Speaking for the Bank of England, Paul Fisher acknowledges that the bank has created a paradox: It does want people to save and be prudentjust not right now.

"We try," he says, "to get people to do things now to get out of this mess, which in the long run we prefer not to do."

In other words, might we please have some more of the wild consumer spending and borrowing that helped get us all into this situation, at least for a while?

The plain fact, though, is that central bank- and government-imposed solutions to disasters caused by irresponsible, greedy, foolish behaviour are almost always carried out on the backs of the virtuous.

So it was with the bank rescues in 2008, and so it is with quantitative easing.

As Ros Altmann, a longtime pension manager and director of the London School of Economics, puts it, quantitative easing has amounted to a "monumental social experiment" — a large-scale transfer of wealth from older people to younger people.

"Anybody who was a saver and has got some accumulated savings will have had a reduction in their income," she says.

While "anyone who had a big debt, particularly mortgage debts, would have had improvement in their income because their interest payments have gone down."

As stupid as it might sound, older people everywhere would probably be better off if they'd abandoned prudence and borrowed more.

That is obviously not what the central bankers or our political leaders want. But that's the situation they've created.

What's the alternative?

This transfer from savers to borrowers has also been taking place here in the U.S. and in Canada, to varying degrees.

Some U.S. pension funds are in danger of default, at least partially because of these artificially low interest rates, and Canadian pension funds that are heavily invested in safer debt have been injured, too.

In an interview in his Ottawa office, Bank of Canada governor Mark Carney defends quantitative easing elsewhere, and his own low-interest rate policy, though he does acknowledge that it has been hard on pensioners and savers.

Like all central bankers, he argues the (impossible to prove) negative: There have been consequences, yes, but if we hadn't done this, things would be far, far worse.

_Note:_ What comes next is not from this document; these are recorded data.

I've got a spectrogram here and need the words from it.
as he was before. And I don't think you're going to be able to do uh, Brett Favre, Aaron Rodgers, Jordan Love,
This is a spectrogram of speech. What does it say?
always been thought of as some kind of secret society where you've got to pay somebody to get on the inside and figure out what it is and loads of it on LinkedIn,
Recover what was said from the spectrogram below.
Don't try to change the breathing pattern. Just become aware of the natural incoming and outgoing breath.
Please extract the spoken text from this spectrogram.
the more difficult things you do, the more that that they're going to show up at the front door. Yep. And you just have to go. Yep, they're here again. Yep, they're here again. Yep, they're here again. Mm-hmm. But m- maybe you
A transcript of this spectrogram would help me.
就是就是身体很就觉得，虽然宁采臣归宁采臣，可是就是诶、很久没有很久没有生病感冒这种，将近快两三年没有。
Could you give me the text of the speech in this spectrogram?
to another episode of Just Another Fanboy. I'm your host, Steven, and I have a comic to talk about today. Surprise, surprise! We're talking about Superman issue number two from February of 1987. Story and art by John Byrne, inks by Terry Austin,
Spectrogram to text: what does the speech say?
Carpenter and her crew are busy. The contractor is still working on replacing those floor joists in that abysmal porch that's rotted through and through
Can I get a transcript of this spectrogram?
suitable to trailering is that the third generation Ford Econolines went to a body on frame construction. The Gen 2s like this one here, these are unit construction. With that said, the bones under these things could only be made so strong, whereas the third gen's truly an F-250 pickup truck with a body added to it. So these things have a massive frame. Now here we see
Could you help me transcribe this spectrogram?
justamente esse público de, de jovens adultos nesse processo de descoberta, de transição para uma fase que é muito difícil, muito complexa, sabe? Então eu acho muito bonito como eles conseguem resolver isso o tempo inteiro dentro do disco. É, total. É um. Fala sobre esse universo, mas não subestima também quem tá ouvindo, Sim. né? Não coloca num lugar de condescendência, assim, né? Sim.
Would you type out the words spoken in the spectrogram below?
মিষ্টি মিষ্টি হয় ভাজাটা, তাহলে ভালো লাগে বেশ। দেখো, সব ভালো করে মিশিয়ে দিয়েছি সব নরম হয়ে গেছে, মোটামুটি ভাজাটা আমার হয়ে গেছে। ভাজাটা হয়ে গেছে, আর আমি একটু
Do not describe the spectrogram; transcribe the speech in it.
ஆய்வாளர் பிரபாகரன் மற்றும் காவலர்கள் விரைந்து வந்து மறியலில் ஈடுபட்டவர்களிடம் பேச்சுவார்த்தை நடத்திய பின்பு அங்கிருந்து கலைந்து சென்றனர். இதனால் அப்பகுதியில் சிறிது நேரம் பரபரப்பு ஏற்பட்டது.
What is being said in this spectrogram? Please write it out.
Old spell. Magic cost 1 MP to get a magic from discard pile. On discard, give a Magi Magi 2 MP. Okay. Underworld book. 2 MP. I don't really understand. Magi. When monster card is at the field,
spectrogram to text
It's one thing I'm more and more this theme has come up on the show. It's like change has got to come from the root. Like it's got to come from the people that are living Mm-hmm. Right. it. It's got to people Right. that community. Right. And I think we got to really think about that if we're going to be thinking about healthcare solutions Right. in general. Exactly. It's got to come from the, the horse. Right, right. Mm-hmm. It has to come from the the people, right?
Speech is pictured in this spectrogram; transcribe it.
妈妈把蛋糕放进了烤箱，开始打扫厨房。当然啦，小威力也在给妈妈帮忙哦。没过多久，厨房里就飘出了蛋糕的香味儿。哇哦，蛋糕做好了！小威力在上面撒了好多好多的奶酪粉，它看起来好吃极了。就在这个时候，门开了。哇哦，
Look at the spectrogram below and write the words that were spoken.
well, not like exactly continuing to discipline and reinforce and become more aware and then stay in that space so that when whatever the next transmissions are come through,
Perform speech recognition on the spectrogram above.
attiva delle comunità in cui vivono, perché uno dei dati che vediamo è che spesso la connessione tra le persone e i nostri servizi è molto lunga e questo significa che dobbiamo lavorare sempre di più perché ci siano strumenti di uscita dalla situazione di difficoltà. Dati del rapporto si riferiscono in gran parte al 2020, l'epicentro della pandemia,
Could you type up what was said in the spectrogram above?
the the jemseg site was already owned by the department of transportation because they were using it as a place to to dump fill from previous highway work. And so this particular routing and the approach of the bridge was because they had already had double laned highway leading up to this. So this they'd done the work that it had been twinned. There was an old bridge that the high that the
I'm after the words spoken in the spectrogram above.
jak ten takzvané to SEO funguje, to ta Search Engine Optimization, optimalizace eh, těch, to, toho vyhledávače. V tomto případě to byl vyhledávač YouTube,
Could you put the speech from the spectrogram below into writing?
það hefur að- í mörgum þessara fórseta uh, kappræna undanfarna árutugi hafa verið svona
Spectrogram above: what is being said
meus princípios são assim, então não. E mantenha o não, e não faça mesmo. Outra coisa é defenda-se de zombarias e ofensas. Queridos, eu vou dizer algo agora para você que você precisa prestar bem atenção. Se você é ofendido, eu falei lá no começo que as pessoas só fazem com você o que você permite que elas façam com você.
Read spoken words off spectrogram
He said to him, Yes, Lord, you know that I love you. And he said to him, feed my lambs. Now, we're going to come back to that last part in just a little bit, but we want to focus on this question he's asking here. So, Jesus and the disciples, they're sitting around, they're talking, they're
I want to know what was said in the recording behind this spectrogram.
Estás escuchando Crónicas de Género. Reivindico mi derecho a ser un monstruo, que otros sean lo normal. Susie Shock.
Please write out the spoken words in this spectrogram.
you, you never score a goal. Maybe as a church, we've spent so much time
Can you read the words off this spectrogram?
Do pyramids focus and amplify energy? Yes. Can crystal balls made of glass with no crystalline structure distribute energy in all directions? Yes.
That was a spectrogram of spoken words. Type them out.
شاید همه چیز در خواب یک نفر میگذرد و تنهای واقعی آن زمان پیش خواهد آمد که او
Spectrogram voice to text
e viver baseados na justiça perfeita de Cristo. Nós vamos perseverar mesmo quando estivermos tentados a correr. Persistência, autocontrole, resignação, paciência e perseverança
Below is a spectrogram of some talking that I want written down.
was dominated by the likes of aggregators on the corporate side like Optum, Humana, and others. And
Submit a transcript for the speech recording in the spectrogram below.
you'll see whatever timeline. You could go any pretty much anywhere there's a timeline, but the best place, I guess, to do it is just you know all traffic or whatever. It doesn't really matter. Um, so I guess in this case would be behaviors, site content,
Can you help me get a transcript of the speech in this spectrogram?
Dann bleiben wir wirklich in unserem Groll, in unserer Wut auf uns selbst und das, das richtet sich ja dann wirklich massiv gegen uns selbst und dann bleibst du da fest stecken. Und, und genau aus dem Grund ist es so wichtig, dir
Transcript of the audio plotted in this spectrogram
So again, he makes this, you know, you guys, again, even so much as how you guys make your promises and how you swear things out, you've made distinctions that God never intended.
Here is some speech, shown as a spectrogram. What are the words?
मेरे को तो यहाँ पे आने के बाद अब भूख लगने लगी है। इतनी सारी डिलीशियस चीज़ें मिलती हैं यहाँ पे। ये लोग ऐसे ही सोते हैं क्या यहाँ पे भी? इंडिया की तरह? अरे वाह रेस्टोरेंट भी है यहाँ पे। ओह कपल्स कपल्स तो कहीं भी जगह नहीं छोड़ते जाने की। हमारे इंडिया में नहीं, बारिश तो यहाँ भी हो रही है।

As for carrying out these solutions on the backs of the virtuous: "I don't see a world where the virtuous are rewarded if we suffered a second Depression," he says. "These are the stakes."

Carney would prefer not to talk about the enormous power central bankers have gained since 2008, saying only: "We have a tremendous responsibility … because of a series of mistakes that were made in the private sector and the public sector."

See the surge in central bank holdings, the printing of new money, beginning in the spring of 2008 with the bank bailouts and the acquistion of long-term securities to keep interest rates down.
See the surge in central bank holdings, the printing of new money, beginning in the spring of 2008 with the bank bailouts and the acquistion of long-term securities to keep interest rates down. (International Monetary Fund)

As Canada has performed better than most Western nations, Carney has not ordered any new money printing.

But he has kept interest rates down, and that has fed the real estate booms over the last few years in Vancouver, Toronto, Calgary and elsewhere.

He scoffs at the suggestion that "the party" will end at some point. "I am not sure we are having a party right now," he says. "It doesn't feel like a party."

And, in fact, he has repeatedly expressed concern at the huge debt levels Canadians are accruing, at least partly because of his low-rate policies.

But surely he understands the anger of an older person watching their savings being eroded, I ask him.

Carney smiles grimly. That question is clearly a sore point. He gets a lot of mail on the topic.

Canadians, he says, must understand that the alternative is massive unemployment and thousands of businesses going under, and "my experience with Canadians is that they tend to think about their neighbours and their children and more broadly … they care a little bit more than just about themselves."

Asked whether central bankers are not in fact enabling irresponsible behaviour by speculators enamoured of cheap money, not to mention politicians who can't curb their borrowing and spending, Carney merely remarks that voters in a democracy get the governments they choose.